6.      Reconsider the provision of suspending Capital Grants for Affordable Ownership Housing in Program Area 3 for Affordable Home Ownership projects developed by both private sector and non-profit housing providers.

 

As discussed in the section 5 above and section 3.5 of the Report, City Administration recommended a one-year suspension of the Affordable Home Ownership Capital Grant and Tax Exemption Programs for Non-Profit Housing Providers in Program Area 3 (developed & new areas) and Private Sector Housing Providers in all Program Areas. 

 

Non-Profit Housing Provider Home Ownership Programs

The rational for maintaining home ownership incentives in Program Areas 1 and 2 for non-profit housing organizations was to ensure continued support of organizations like Habitat for Humanity, which have provided below market home ownership units to households well below the City’s maximum income thresholds in older neighbourhoods for decades. The recommendations were based on past practice of non-profit housing developers and not intended to limit their future flexibility.

 

Following Habitat for Humanity’s delegation at the November 12, 2019 Mayor’s Housing Commission meeting indicating that they are considering new projects in greenfield areas, Administration recommends that capital grant and tax exemption programs for non-profit housing providers be available in all Program Areas. If the Mayor’s Housing Commission agrees with this revision, Administration recommends the Commission adopt the following motion for City Council’s consideration:

 

That Administration revise the proposed Housing Incentives Policy provided in Appendix A of Report MHC 19-9 so that the Capital Grant and Tax Exemption program for Affordable Home Ownership be available to Non-Profit Housing Providers in all Program Areas.

 

Private Sector Developer Home Ownership Programs

As discussed under section 3.5 of the Report, Administration recommends maintaining the one-year suspension for private sector housing providers based on the following rationale:

 

·         Applicants have struggled to use capital grants already committed to this program.  As of November 12, 2019, there were 98 units among those approved for the City’s capital grant that remain unsold.
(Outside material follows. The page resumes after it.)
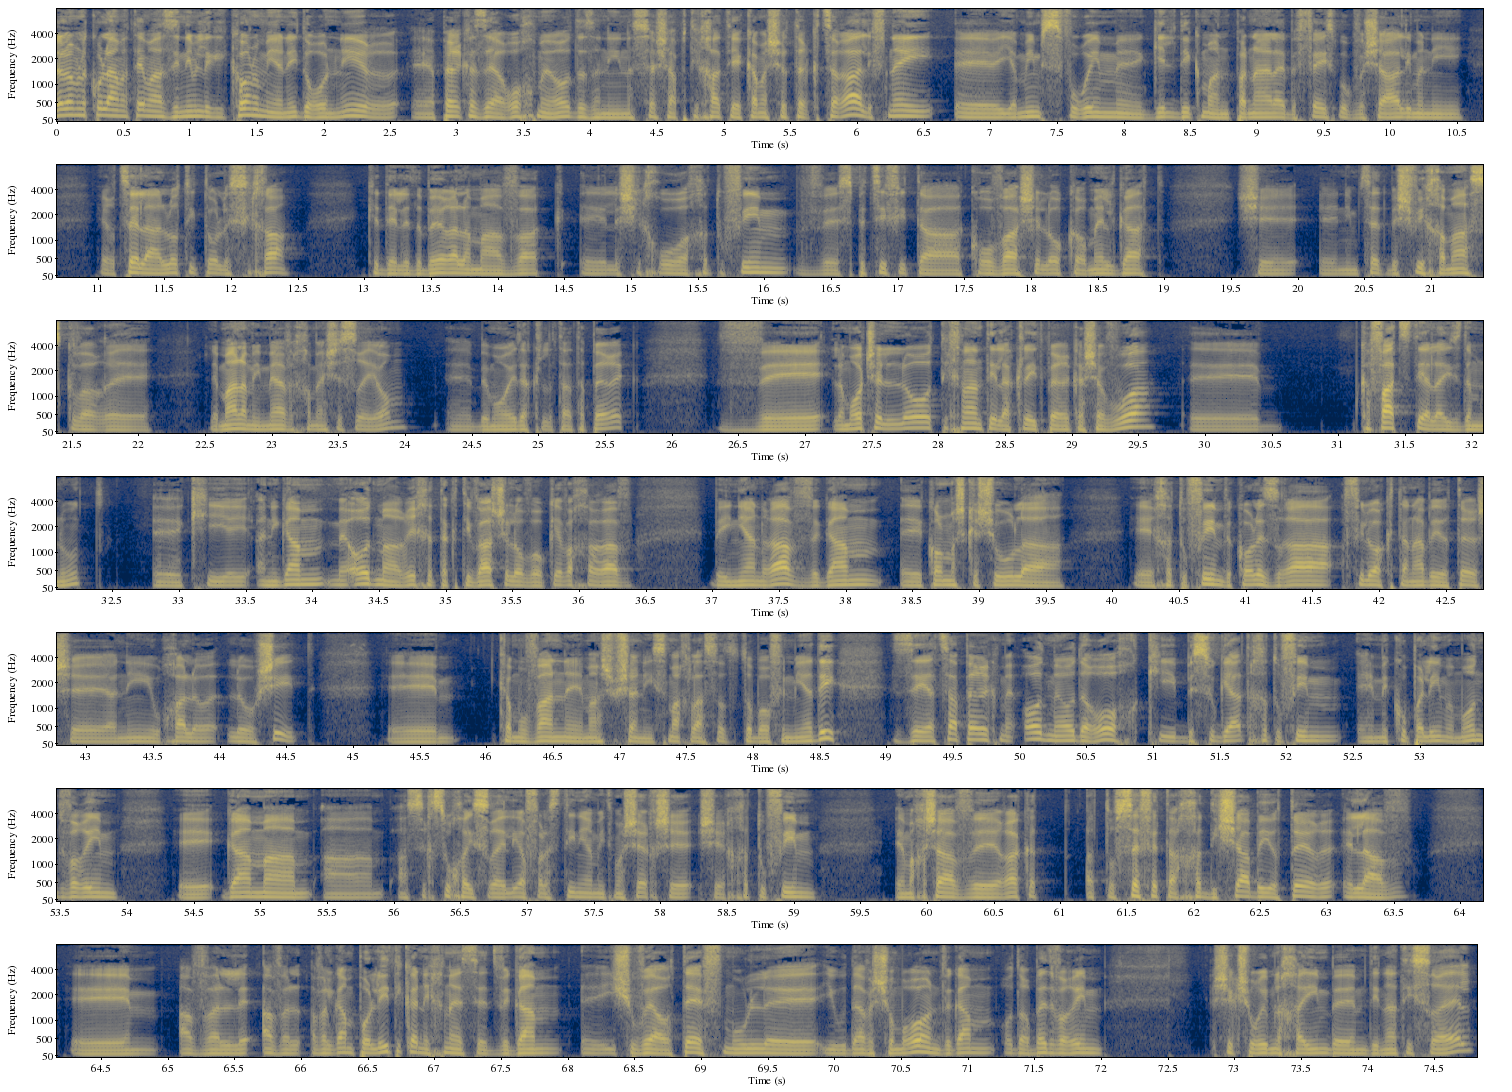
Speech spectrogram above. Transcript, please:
שלום לכולם, אתם מאזינים לגיקונומי, אני דורון ניר. הפרק הזה ארוך מאוד, אז אני אנסה שהפתיחה תהיה כמה שיותר קצרה. לפני uh, ימים ספורים, uh, גיל דיקמן פנה אליי בפייסבוק ושאל אם אני ארצה לעלות איתו לשיחה, כדי לדבר על המאבק uh, לשחרור החטופים, וספציפית הקרובה שלו, כרמל גת, שנמצאת בשבי חמאס כבר uh, למעלה מ-115 יום, uh, במועד הקלטת הפרק. ולמרות שלא תכננתי להקליט פרק השבוע, אה, קפצתי על ההזדמנות, אה, כי אני גם מאוד מעריך את הכתיבה שלו ועוקב אחריו בעניין רב, וגם אה, כל מה שקשור לחטופים וכל עזרה, אפילו הקטנה ביותר, שאני אוכל להושיט. כמובן משהו שאני אשמח לעשות אותו באופן מיידי. זה יצא פרק מאוד מאוד ארוך, כי בסוגיית החטופים מקופלים המון דברים, גם הסכסוך הישראלי-הפלסטיני המתמשך, שחטופים הם עכשיו אה, רק התוספת החדישה ביותר אליו, אה, אבל, אבל, אבל גם פוליטיקה נכנסת וגם אה, יישובי העוטף מול יהודה ושומרון וגם עוד הרבה דברים שקשורים לחיים במדינת ישראל,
Note: affordable home ownership providers can continue to access these approved grants after the program has been suspended.

·         Housing units funded under this program are priced up to $300,000. There are currently 820 properties on the resale market listed for less than this, including 486 single detached dwellings.  This demonstrates that first time home buyers can find homes for less than what is available through this program, without a subsidy from the City.

·         Affordable home ownership incentive programs were expanded to Private Sector developers in 2009 and 2013 in order to encourage new construction of entry level housing for first time home buyers. There is no longer a need to incentivize the construction of new entry level ownership units as the current market is providing for this.

·         In recent years, approximately 60 per cent of the City’s capital funding has been committed to home ownership units.  With other proposed amendments to the HIP, including the Intensification Levy Rebate and grants for on-site support suites, there may not be enough money in the program’s annual $2.5 million allocation. The recommended year suspension will allow Administration to evaluate the allocation of funds.

 

Should the Mayors Housing Commission not support the recommended one-year suspension of private sector home ownership programs, an alternative is to continue the programs in Program Areas 1 and 2 only to focus the Citys incentives in established neighbourhoods with a higher percentage of households in core housing need.

 

RECOMMENDATION IMPLICATIONS

 

Financial Implications

 

None for this report.

 

Environmental Implications

 

None for this report.

 

Policy and/or Strategic Implications

 

None for this report.

 

Other Implications

 

None for this report.

 

Accessibility Implications

 

None for this report.

 

COMMUNICATIONS

 

None for this report.


DELEGATED AUTHORITY

 

This report is for informational purposes only and does not require Council approval.

 

Respectfully submitted,              Respectfully submitted,

{Signature}

 

Report prepared by: Charlie Toman, Senior City Planner